No doubt Sylvester, one of the most patient and attentive of viewers, believed that his distinctions were based on careful looking, augmented by artists’ accounts in interviews, rather than any a priori point he wished to prove. But Sylvester’s ambivalence, oscillating between affirmation and caution, might also be connected to his failure to obtain the job as a New York art critic which he craved, as a result of which he remained in London while Alloway, for instance, moved permanently to the US in 1961. It was this rootedness that distinguished Sylvester from the ardent internationalism of critics such as Alloway and meant that while appreciating the quality of new American art, he affirmed a resilient core of identity rooted in place. As Sylvester said in a discussion about 1954–1964: Painting and Sculpture of a Decade:
Right at this moment, as we’re talking, I can think of five leading New York artists who are in London.
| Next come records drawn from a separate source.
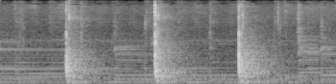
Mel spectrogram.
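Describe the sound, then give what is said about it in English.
Three solid knocks on a tree trunk, made as a unicorn knocks on the tree looking for a door, evenly spaced and fairly loud, each a dull wooden thud with a short ring, over a faint steady background hum and no talking. “And the unicorn walked over to the tree and did three knocks.”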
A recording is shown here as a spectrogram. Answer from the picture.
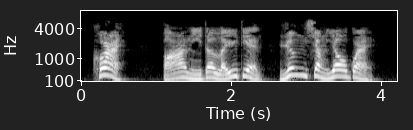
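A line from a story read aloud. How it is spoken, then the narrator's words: Shouting. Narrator (Chinese): 孙悟空对着雷神喊道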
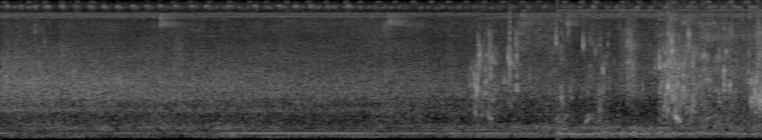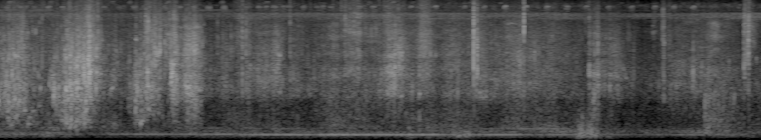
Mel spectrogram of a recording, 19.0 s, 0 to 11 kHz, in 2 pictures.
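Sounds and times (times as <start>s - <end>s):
steady low hum: 0.0s - 19.0s
water splashing in creek: 5.6s - 19.0s.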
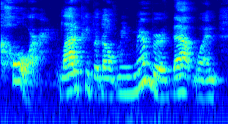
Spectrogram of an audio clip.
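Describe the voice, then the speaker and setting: With an American accent, a woman speaks in a fairly low voice with ordinary pitch variation, and room echo is audible. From Kentucky, US South. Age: 60s. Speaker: community leader. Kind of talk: interview conversation.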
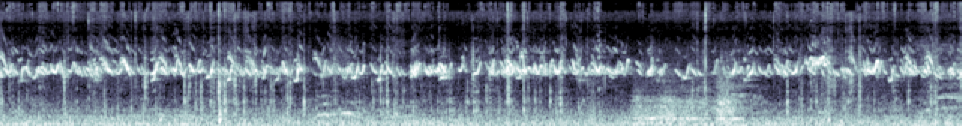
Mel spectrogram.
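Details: Many baby chickens peep nonstop: a continuous stream of shrill, short chirps tumbling over each other, backed by a low constant hum and scattered clicks.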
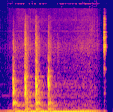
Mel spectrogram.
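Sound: knocking on a door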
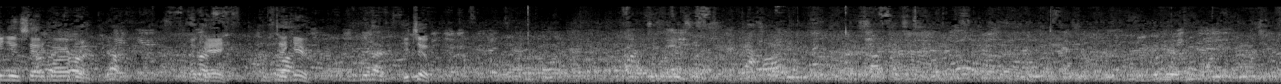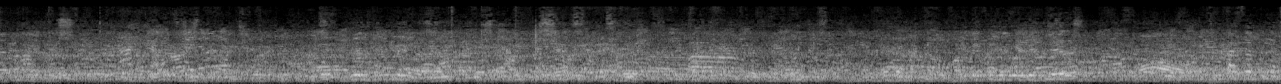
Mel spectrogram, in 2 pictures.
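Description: A crowd chatters all around in a large room.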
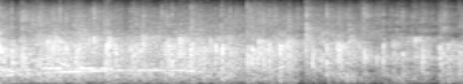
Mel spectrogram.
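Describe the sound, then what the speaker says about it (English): An audience applauds student pitch competitors at a youth pitch competition, with dense, steady clapping from a room full of people that holds at an even level throughout. "huge round of applause?"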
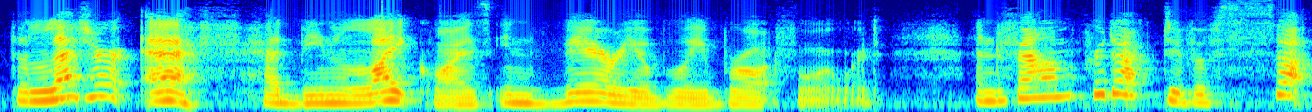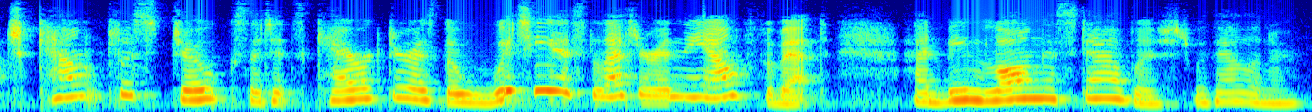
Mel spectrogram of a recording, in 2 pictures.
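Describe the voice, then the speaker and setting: A woman narrates a classic novel with animated, rising and falling intonation. Her voice is mid-pitched with a husky edge. The recording sounds slightly muffled. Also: normal speed. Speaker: audiobook reader. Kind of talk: expressive literary narration.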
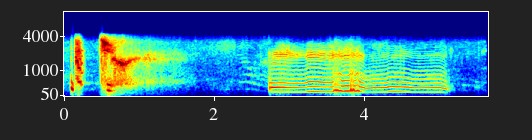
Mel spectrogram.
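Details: Deliberately induced sneeze using a humming trick: a quick catch of breath, then a sharp explosive sneeze, followed by a drawn-out voiced sound.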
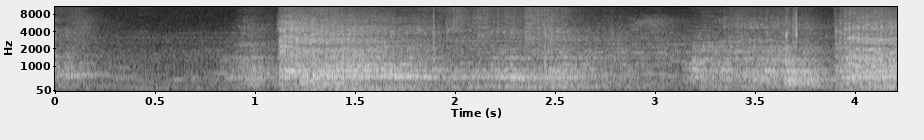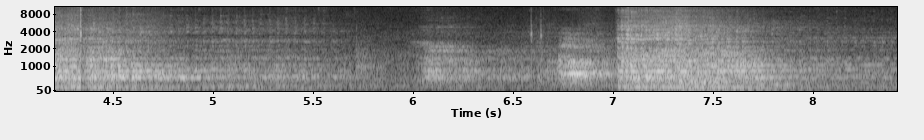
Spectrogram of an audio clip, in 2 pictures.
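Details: Tiger named Krishna giving three loud, harsh, rasping roars, near the start, middle and end, each a broad low-to-high rumble lasting a second or two, with quieter breathy grumbles in between.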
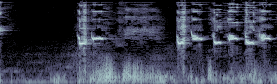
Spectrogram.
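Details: White-breasted Kacer Poci Oriental magpie-robin from East Java giving full isian song: bright, downslurred whistles repeated about four times per second after an opening burst, with low background rumble.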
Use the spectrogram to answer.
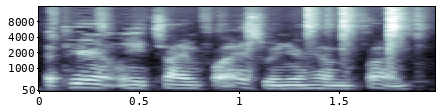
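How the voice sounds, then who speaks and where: Outdoors by a firepit, a woman hosts a livestream reading oracle cards, chatting in a friendly, casual way with her viewers. Her scratchy voice sits low and dark, with a steady tone, and she talks fast. Faint music plays behind her.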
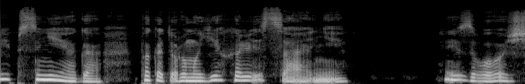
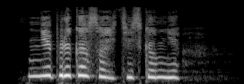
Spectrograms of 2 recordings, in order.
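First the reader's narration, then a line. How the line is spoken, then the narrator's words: Squealing. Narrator (Russian): Взвизгнула я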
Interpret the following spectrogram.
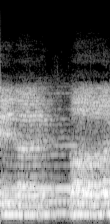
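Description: Orthodox Byzantine chant of an apolytikion by male voices: a held melody over a steady low drone (the ison). The sound grows brighter about one and a half seconds in.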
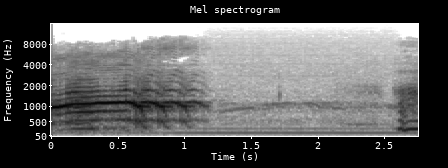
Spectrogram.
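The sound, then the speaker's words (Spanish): A woman screams loudly in one sustained, high, piercing cry of about a second. It drops to a faint steady hum, and another loud burst cuts in at the very end. “¿No oyó los gritotes hasta allá?”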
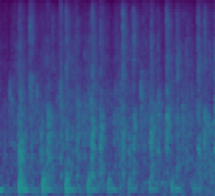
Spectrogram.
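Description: Audience applauding: light, scattered clapping from a seated crowd after a speaker's point.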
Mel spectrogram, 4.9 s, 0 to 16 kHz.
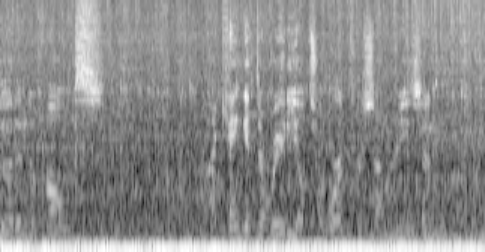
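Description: A 1957 Chevrolet Bel Air engine idles after a cold start, a steady low rumble close by that sits under someone talking throughout.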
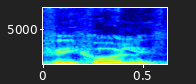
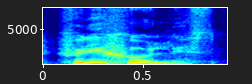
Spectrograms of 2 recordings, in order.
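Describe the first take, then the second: First: "frijoles" stressed on the O. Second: "frijoles" stressed on the first syllable. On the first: Preacher contrasts with Colombians, "frijoles" stressed on JO. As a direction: say "frijoles" as fri-JO-les. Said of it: "lleva acento en la O". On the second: Preacher shows Colombian usage, "frijoles" stressed FRÍ-joles. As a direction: hit FRI in "frijoles". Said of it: "lo ponen en la I". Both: Shown as a demonstration.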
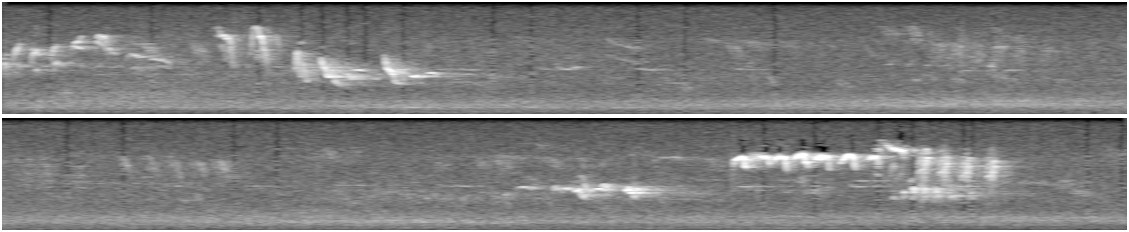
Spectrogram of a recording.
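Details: A European robin perched on a treetop sings high, thin, varied phrases with quick pitch jumps, in short bursts over a steady rush of wind or distant traffic.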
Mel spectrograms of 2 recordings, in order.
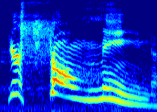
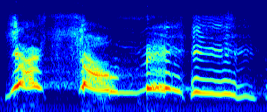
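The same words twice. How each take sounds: First: Higher, drawn-out imitation of an upset kid; milder retelling of a child's outburst; vigorous child's accusation. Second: Very high, mock-crying little girl; hammed-up tearful shriek of an upset kid; passionate child's wail. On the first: Daughter turning on her dad, vigorous accusation. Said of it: "she says with such vigor". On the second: Daughter to dad after the frog is crushed, passionate wail. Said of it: "without a pause in complete passion".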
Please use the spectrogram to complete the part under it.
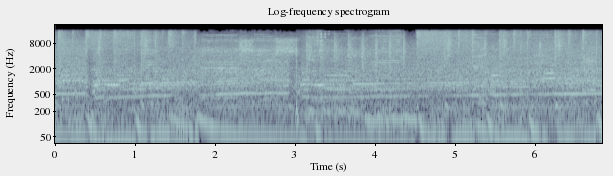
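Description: A Renault 5 Turbo in Forza Horizon 4 races on winter roads, its engine revving loud and continuous through repeated gear changes while tires squeal and skid, close and unbroken throughout.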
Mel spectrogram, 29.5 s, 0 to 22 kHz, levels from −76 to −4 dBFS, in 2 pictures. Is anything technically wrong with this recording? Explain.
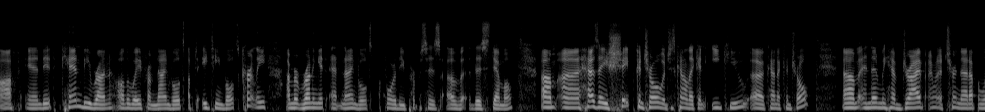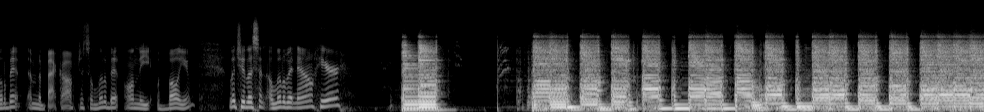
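No, nothing technically wrong turns up anywhere in the audio.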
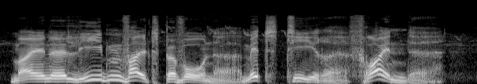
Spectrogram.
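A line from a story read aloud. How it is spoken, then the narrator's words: Booming voice. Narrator (German): rührt König Derius mit dröhnender Stimme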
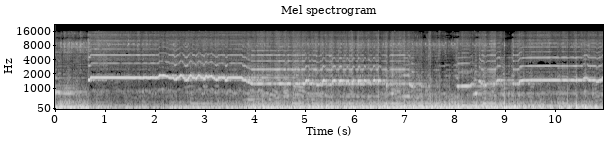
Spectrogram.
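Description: Sikkimese folk dance music played on stage: a high melody of long held notes with trilled ornaments, over a steady low drum beat.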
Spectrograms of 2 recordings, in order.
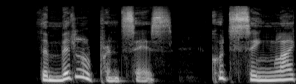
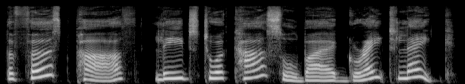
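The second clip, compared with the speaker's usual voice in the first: excited princess; 6 semitones higher than usual. A narrator's reading. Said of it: "she said".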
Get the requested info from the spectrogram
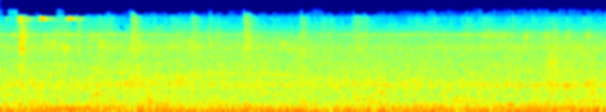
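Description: Steady city street traffic noise: a continuous low rumble of engines and tyres.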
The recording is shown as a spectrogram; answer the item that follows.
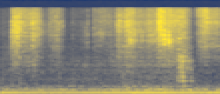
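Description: A plastic map protractor being handled and slid across a paper map, giving a few soft rustles and scrapes over a faint steady low hum.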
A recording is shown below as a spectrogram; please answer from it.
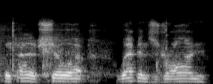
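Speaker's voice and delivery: ordinary talk, nothing marked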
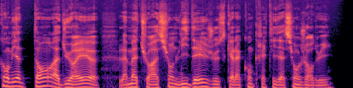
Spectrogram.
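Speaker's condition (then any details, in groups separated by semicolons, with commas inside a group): No condition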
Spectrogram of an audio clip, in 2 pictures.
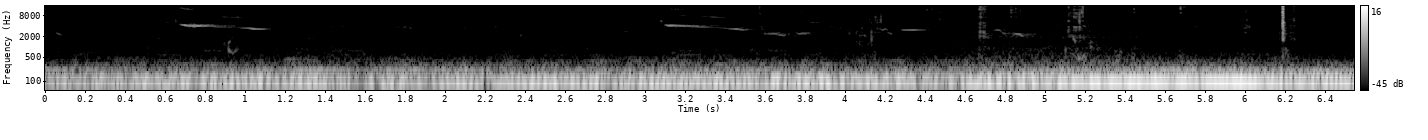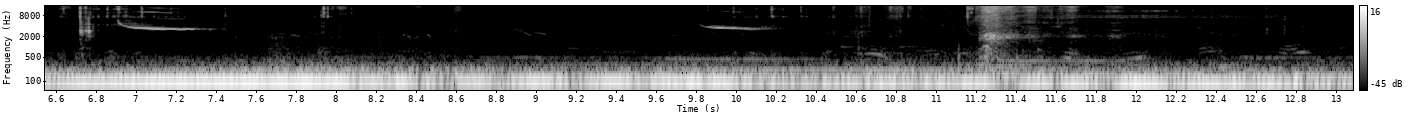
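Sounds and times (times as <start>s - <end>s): birds chirping downward calls: 0.0s - 13.0s.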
There’s continual contact, quite apart from the art magazines and the exhibitions. Yet London is London and New York is New York. There’s a terrific impermeability of place to the influence of ideas. It is reassuring … The work of artists here today is very New York-influenced. And yet it remains, in spite of everything, something that belongs here.81
The signs of transatlantic exchange in Sylvester’s writing of the late 1960s are more subtle than in his earlier writings. In the catalogue he wrote for the 1968 Henry Moore exhibition at the Tate Gallery, for instance, it seems clear that Sylvester had American artists such as Claes Oldenburg and Jim Dine (both of whom he had interviewed) in mind when writing about ‘Hard and Soft’ aspects of Moore’s work.82 Sylvester worked on this catalogue while teaching for a year at Swarthmore College, Pennsylvania, and thanked his students for contributing ‘certain interpretations of Moore’s imagery’ to the book.83 For a critic so deeply invested in the relationship between British and American art it seems fitting that the culmination of Sylvester’s work on Moore, an artist so strongly associated with British national identity, incorporated his experience of America and its art in this way.84 While Sylvester continued to keep abreast of new developments in American art (as shown by his ongoing interview series), his withdrawal from regular criticism at the end of the decade helped to clear the way for a younger generation of writers such as Charles Harrison to document the exchanges between British and American artists in the 1970s.